For the second time this week, an 11-year-old Small Business Administration program to help develop minority businesses is being criticized for straying from its intended purpose.
A General Accounting Office report released yesterday said the program lacks qualified managers and staff, offers minority firms too little help, does not spend money creatively enough, and pays too little attention to the needs of the firms it serves. The program, known as "8(a)" from the section of the law that created it, awards businesses owned by disadvantaged persons non-competive government contracts, in an attempt to help them grow to the point where they will be able to compete for contracts without special help.
It has given out 14,233 such contracts since 1967, totaling $1.6 billion, the GAO said.

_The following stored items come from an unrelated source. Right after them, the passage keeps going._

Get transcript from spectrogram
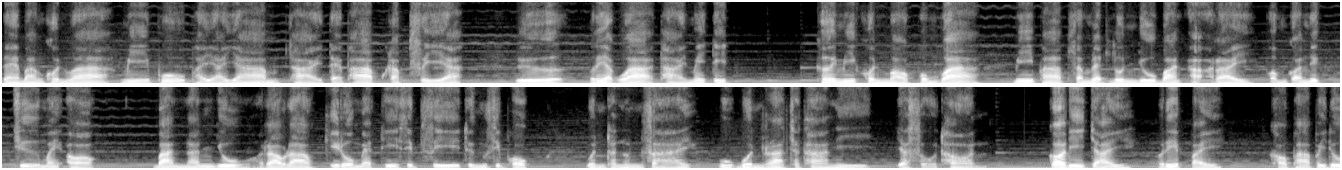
แต่บางคนว่ามีผู้พยายามถ่ายแต่ภาพกลับเสีย หรือเรียกว่าถ่ายไม่ติด เคยมีคนบอกผมว่ามีภาพสำเร็จรุ่นอยู่บ้านอะไร ผมก็นึกชื่อไม่ออก บ้านนั้นอยู่ราวๆกิโลเมตรที่ 14 ถึง 16 บนถนนสาย อุบลราชธานี ยโสธร ก็ดีใจรีบไป เขาพาไปดู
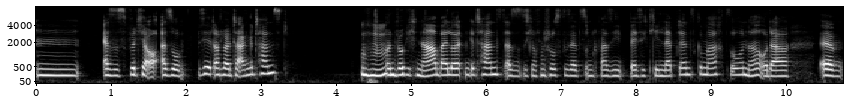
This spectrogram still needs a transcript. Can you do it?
mh, mm, also es wird ja auch, also sie hat auch Leute angetanzt mhm. und wirklich nah bei Leuten getanzt, also sich auf den Schoß gesetzt und quasi basically einen Lapdance gemacht, so, ne? Oder ähm,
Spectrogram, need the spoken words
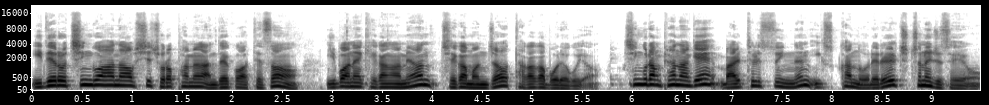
이대로 친구 하나 없이 졸업하면 안 될 것 같아서 이번에 개강하면 제가 먼저 다가가 보려고요. 친구랑 편하게 말 틀 수 있는 익숙한 노래를 추천해 주세요.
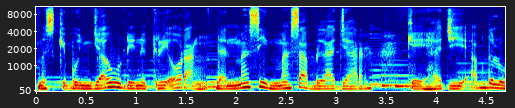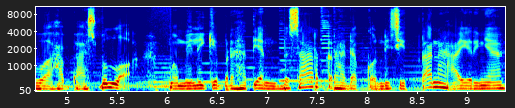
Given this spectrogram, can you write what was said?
Meskipun jauh di negeri orang dan masih masa belajar, Kiai Haji Abdul Wahab Hasbullah memiliki perhatian besar terhadap kondisi tanah airnya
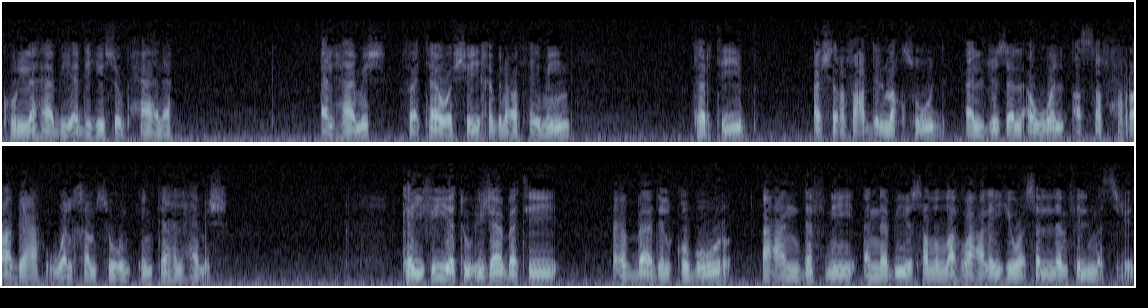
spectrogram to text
كلها بيده سبحانه. الهامش فتاوى الشيخ ابن عثيمين ترتيب أشرف عبد المقصود الجزء الأول الصفحة الرابعة والخمسون انتهى الهامش. كيفية إجابة عباد القبور عن دفن النبي صلى الله عليه وسلم في المسجد.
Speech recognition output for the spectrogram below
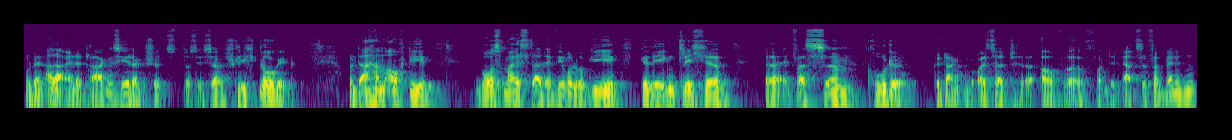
Und wenn alle eine tragen, ist jeder geschützt. Das ist ja schlicht Logik. Und da haben auch die Großmeister der Virologie gelegentlich äh, äh etwas ähm, krude Gedanken geäußert, auch von den Ärzteverbänden.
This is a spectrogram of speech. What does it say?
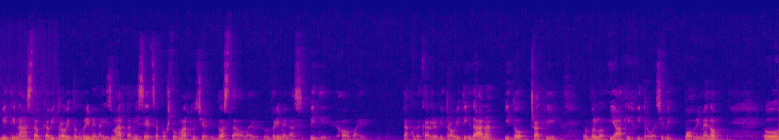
biti nastavka vitrovitog vremena iz marta mjeseca, pošto u martu će dosta ovaj, vremena biti ovaj, tako da kažem, vitrovitih dana i to čak i vrlo jakih vitrova će biti povremeno. U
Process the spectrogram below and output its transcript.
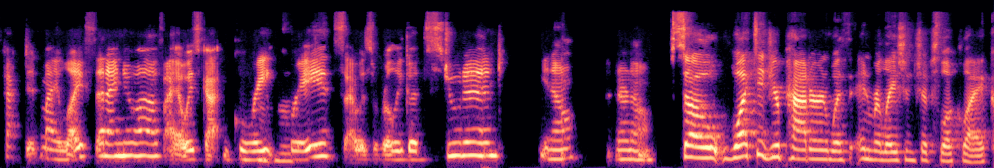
affected my life that I knew of. I always got great Mhm. grades. I was a really good student, you know. I don't know. So, what did your pattern with in relationships look like?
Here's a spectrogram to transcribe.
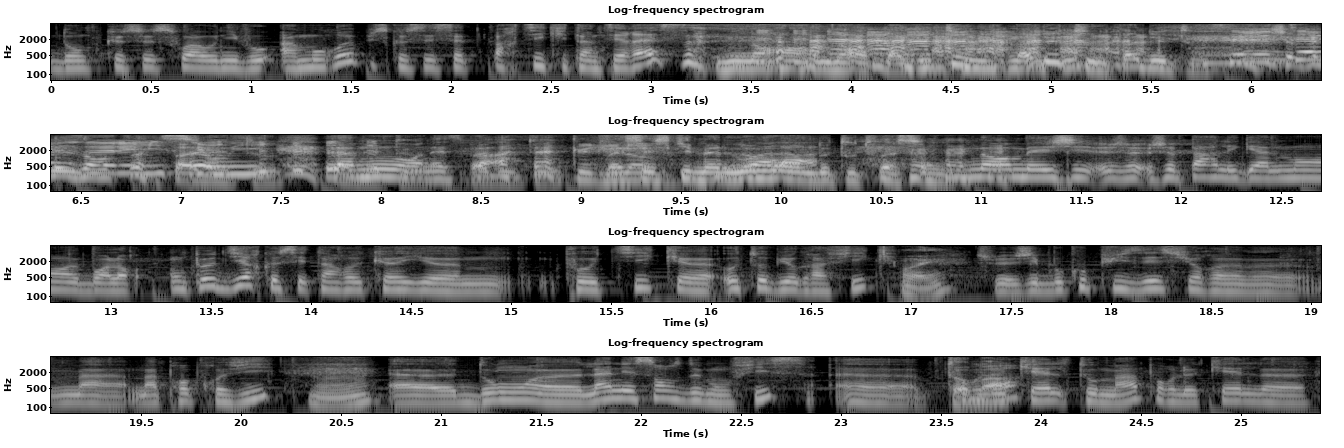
Donc que ce soit au niveau amoureux, puisque c'est cette partie qui t'intéresse. Non, non, pas du tout, pas du tout, pas du tout. C'est le Je thème de l'émission. Oui, l'amour, n'est-ce pas pas Bah, c'est ce qui mène Voilà. le monde de toute façon. non, mais je, je parle également. euh, Bon, alors, on peut dire que c'est un recueil euh, poétique euh, autobiographique. Je- J'ai beaucoup puisé sur euh, ma, ma propre vie, Mhm. euh, dont euh, la naissance de mon fils, euh, pour Thomas. lequel Thomas, pour lequel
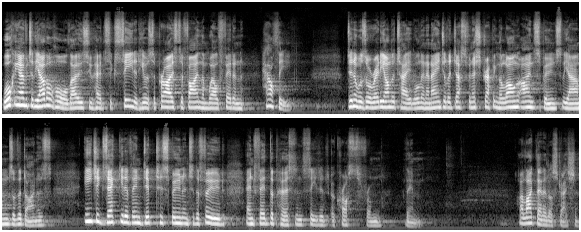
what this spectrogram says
Walking over to the other hall, those who had succeeded, he was surprised to find them well fed and healthy. Dinner was already on the table, and an angel had just finished strapping the long iron spoons to the arms of the diners. Each executive then dipped his spoon into the food and fed the person seated across from them. I like that illustration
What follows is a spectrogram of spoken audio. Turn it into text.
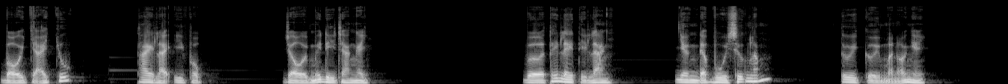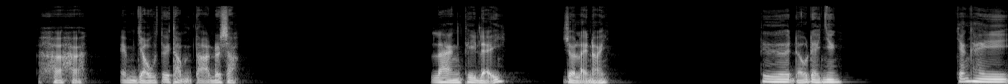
Vội chải chuốt Thay lại y phục Rồi mới đi ra ngay. Vừa thấy Lê Thị Lan Nhân đã vui sướng lắm Tươi cười mà nói ngay. Ha, em giàu tới thầm tạ đó sao? Lan thi lễ Rồi lại nói. Thưa Đỗ Đại Nhân Chẳng hay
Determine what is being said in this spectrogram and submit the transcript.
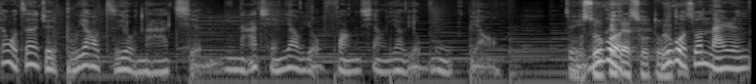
但我真的觉得不要只有拿钱，你拿钱要有方向，要有目标。对，如果如果说男人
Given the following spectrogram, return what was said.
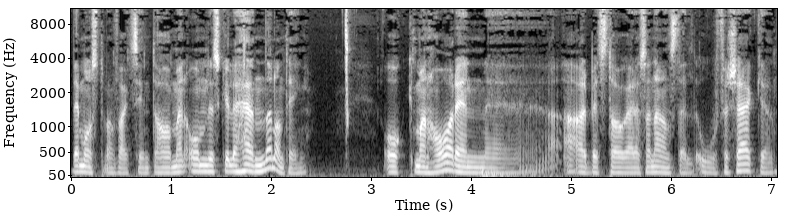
det måste man faktiskt inte ha. Men om det skulle hända någonting. och man har en eh, arbetstagare som är anställd oförsäkrad.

But the GAO report, said most of the businesses don't get enough help from SBA to reach the point where they no longer need the program. That conclusion echoed the findings of a special SBA review committee which were issued Monday.

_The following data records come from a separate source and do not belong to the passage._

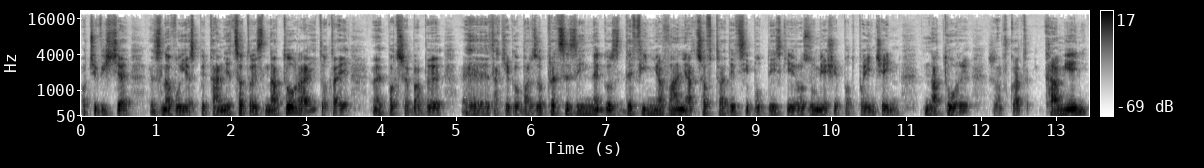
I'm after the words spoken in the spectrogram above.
Oczywiście znowu jest pytanie, co to jest natura, i tutaj e, potrzeba by e, takiego bardzo precyzyjnego zdefiniowania, co w tradycji buddyjskiej rozumie się pod pojęciem natury. Że na przykład kamień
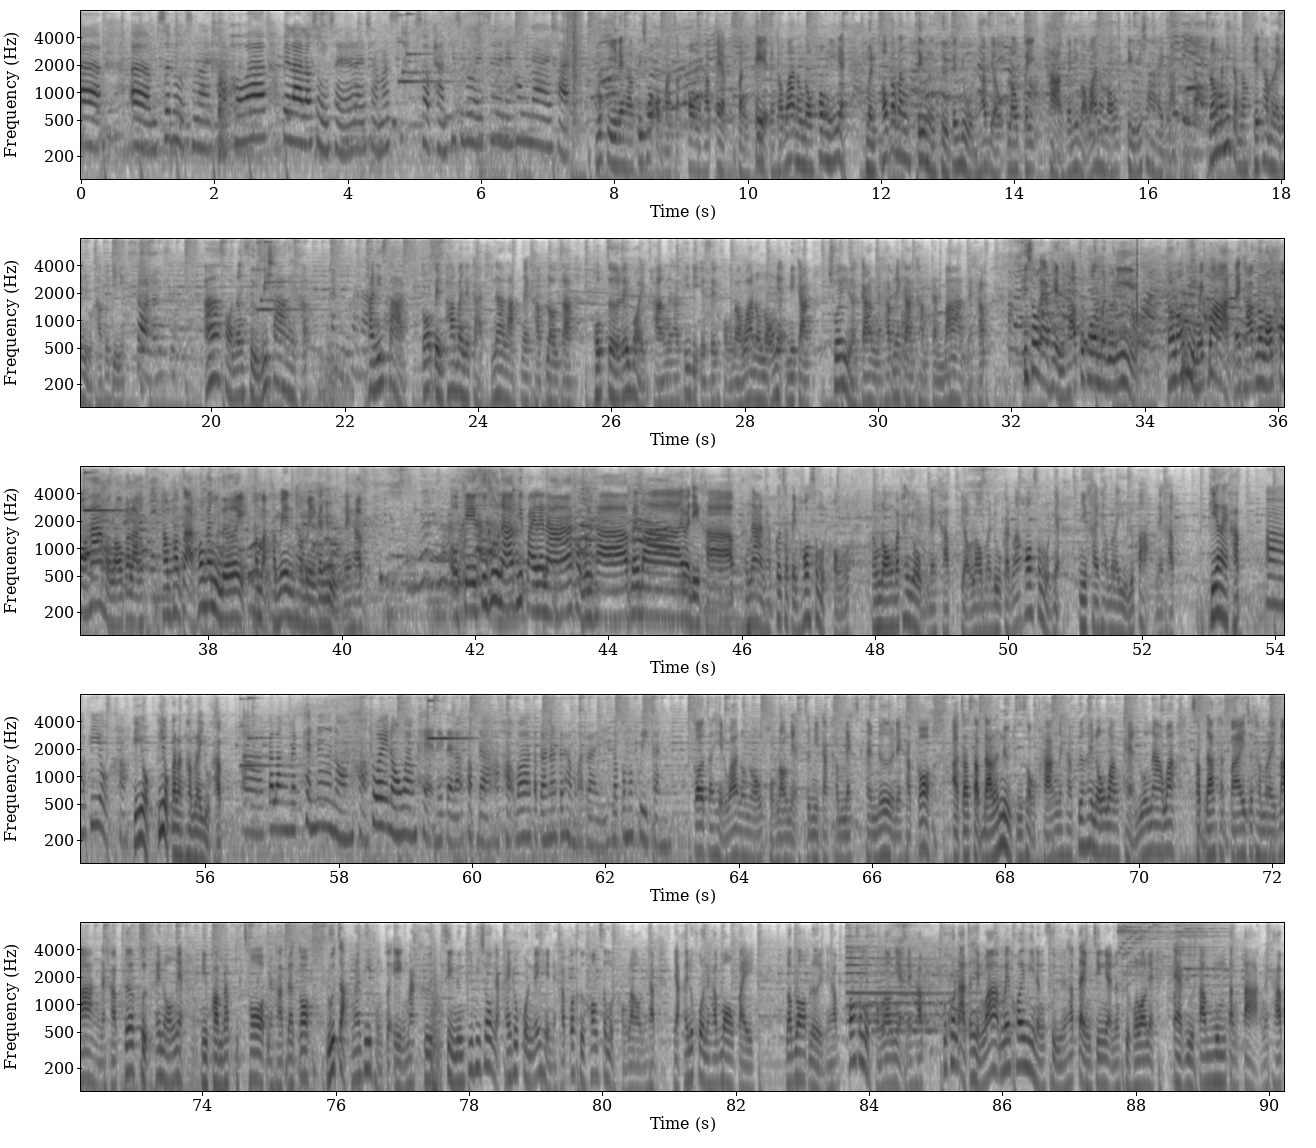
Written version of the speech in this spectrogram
เอิ่มสะดวกสบายค่ะ เพราะว่าเวลาเราสงสัยอะไรสามารถสอบถามพี่ซูเปอร์วิเซอร์ในห้องได้ค่ะ เมื่อกี้นะครับพี่โชคออกมาจากห้องครับแอบสังเกตนะครับว่าน้องๆห้องนี้เนี่ยเหมือนเขากำลังติวหนังสือกันอยู่นะครับเดี๋ยวเราไปถามกันดีกว่าว่าน้องๆติววิชาอะไรกันนะครับน้องมันนี่กับน้องเคสทำอะไรกันอยู่ครับเมื่อกี้สอนหนังสืออ่าสอนหนังสือวิชาอะไรครับคณิตศาสตร์ก็เป็นภาพบรรยากาศที่น่ารักนะครับ เราจะพบเจอได้บ่อยครั้งนะครับที่ d ีเอเของเราว่าน้องๆ เนี่ยมีการช่วยเหลือกันนะครับในการทำกันบ้านนะครับ พี่โชคแอบเห็นครับทุกคนมาดูนี่ น้องๆถือไม้กวาดนะครับน้องๆป .5 ของเรากำลังทำความสะอาดห้องกันอยู่เลยขมักเขม้นทำเวรกันอยู่นะครับ โอเคสู้ๆนะพี่ไปแล้วนะขอบคุณครับบ๊ายบายสวัสดีครับข้างหน้านะครับก็จะเป็นห้องสมุดของน้องๆมัธยมนะครับ เดี๋ยวเรามาดูกันว่าห้องสมุดเนี่ยมีใครทำอะไรอยู่หรือเปล่านะครับ พี่อะไรครับอ่าพี่หยกค่ะ พี่หยกพี่หยกกำลังทำอะไรอยู่ครับอ่ากำลังแม็กแพนเนอร์น้องค่ะ ช่วยน้องวางแผนในแต่ละสัปดาห์ค่ะ ว่าสัปดาห์หน้าจะทำอะไร แล้วก็มาคุยกัน ก็จะเห็นว่าน้องๆของเราเนี่ยจะมีการทำ Max Planner นะครับก็อาจจะสัปดาห์ละ 1-2 ครั้งนะครับเพื่อให้น้องวางแผนล่วงหน้าว่าสัปดาห์ถัดไปจะทำอะไรบ้างนะครับเพื่อฝึกให้น้องเนี่ยมีความรับผิดชอบนะครับแล้วก็รู้จักหน้าที่ของตัวเองมากขึ้น สิ่งหนึ่งที่พี่โชคอยากให้ทุกคนได้เห็นนะครับก็คือห้องสมุดของเรานะครับอยากให้ทุกคนนะครับมองไปรอบๆเลยนะครับห้องสมุดของเราเนี่ยนะครับทุกคนอาจจะเห็นว่าไม่ค่อยมีหนังสือนะครับแต่จริงๆเนี่ยหนังสือของเราเนี่ยแอบอยู่ตามมุมต่างๆนะครับ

The GAO said of 3,704 businesses which have taken part in the program since 1967, only 139 "graduated" from it to compete on their own.

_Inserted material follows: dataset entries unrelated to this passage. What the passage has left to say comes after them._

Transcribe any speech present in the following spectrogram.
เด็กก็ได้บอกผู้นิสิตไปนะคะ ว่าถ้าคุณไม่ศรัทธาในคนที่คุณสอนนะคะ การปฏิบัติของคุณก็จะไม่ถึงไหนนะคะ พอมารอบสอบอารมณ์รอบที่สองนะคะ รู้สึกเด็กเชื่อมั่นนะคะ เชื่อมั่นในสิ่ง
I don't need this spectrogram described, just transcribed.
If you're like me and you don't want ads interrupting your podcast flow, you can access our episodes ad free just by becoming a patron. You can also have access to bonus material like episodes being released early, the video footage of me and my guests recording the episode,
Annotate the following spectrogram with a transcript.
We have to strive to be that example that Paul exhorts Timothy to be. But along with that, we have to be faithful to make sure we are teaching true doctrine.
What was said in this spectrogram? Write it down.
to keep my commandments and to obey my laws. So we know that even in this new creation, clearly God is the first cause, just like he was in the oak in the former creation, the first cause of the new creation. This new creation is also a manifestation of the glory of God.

Some of the reasons, the GAO said, include contracts that don't match the needs of the firms, inadequate information in SBA files on what the firms need, inadequate staffing of the program by SBA, SBA staff members who are not committed to the program, inaccurate or missing records, and too little help from the Commerce Department's Office of Minority Business Enterprise.
The GAO report is one of a series that have been critical of the program over the years. Many of the same problems were cited in a 1975 GAO report.
Congressional hearings into abuses of the 8(a) program were held last summer, based on reports that under the Nixon administration, white businessmen shiphoned off millions of dollars by putting blacks in phony executive positions in companies the whites controlled.
One recurring problem, the GAO said, is SBA's failure to spend all of the business development funds which Congress allocates for the program.
Since 1972, $56 million has been allocated, but SBA spent only $44.3 million, the GAO said. Problems resulting from this, it said, include lower profit margins and fewer contracts for minority businesses.
One of the GAO recommendations - a larger, better trained staff - was similar to a recommendation made by the review committee in the critical report released Monday.
That committee was headed by Patricia M. Cloherty, deputy administrator of SBA.